The hospital has three times as many critically ill patient as normal.
The increase has forced University College Hospital to convert its operating theatre’s and children’s units into intensive care units to deal with the demand.
Rachel Arfin's baby is due in five weeks time
Three Covid patients currently being treated at the hospital are pregnant.
Rachel Arfin, who is 35 weeks pregnant, said: "Every mother puts her child before herself."
"They can’t do anything that will harm the baby. They look after my baby so well. All the time, coming and checking, monitoring the baby’s happy.
"They are looking after two people.
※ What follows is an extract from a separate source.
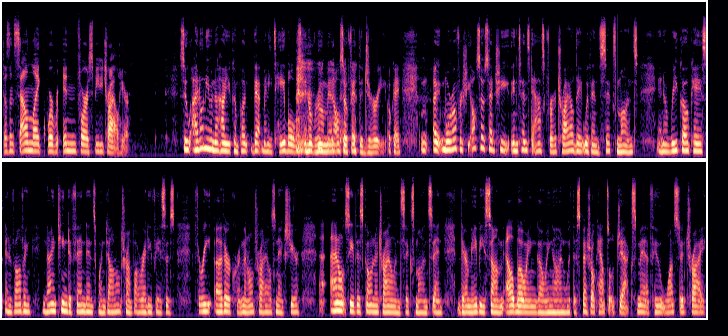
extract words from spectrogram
Doesn't sound like we're in for a speedy trial here. So I don't even know how you can put that many tables in a room and also fit the jury. Okay. Moreover, she also said she intends to ask for a trial date within six months in a RICO case involving 19 defendants when Donald Trump already faces three other criminal trials next year. I don't see this going to trial in six months, and there may be some elbowing going on with the special counsel Jack Smith, who wants to try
They are saving lives."
Gerald Williams is waiting for chemotherapy treatment
Another patient is Gerald Williams who has lung cancer and is waiting for chemotherapy treatment.
The 58-year-old has been shielding since April but has contracted coronavirus.
He said: "All of a sudden, out of the blue, Covid came knocking on my door and it's frightening – you don't know how you're getting your next breath."
The specialist intensive care nurses usually look after the patients in the ward on a one-to-one basis, but due to the surge in admission they are now stretched to three to five patients with some being seen crying regularly.
University College Hospital is in London
Consultant Dr Jim Down said: "We have got plans that we can expand for another week at this rate but after that we really need to see it slow down, or we are going to see the care that we deliver suffer.
"We will be running so thin on staff that we physically couldn’t look after critically ill patients."
The number of lives lost to Covid-19 in the UK has risen by more than 1,000 for the first time since last April, with a record number of infections yesterday.
In total 1,041 people died on Wednesday, the highest daily death increase since April 22, with 62,322 new cases.
The tragic figure was confirmed as health service chiefs warned we are at the "most serious" stage in the pandemic so far.
An estimated one in 50 people had the virus on January 2, with experts warning hospital admissions and fatalities will continue to soar.
On Monday Boris Johnson said he had no choice but to put England back in lockdown as a result of rising cases.
He also warned that the drastic measure could remain in place until March, having initially said he hoped it could end in the middle of next month.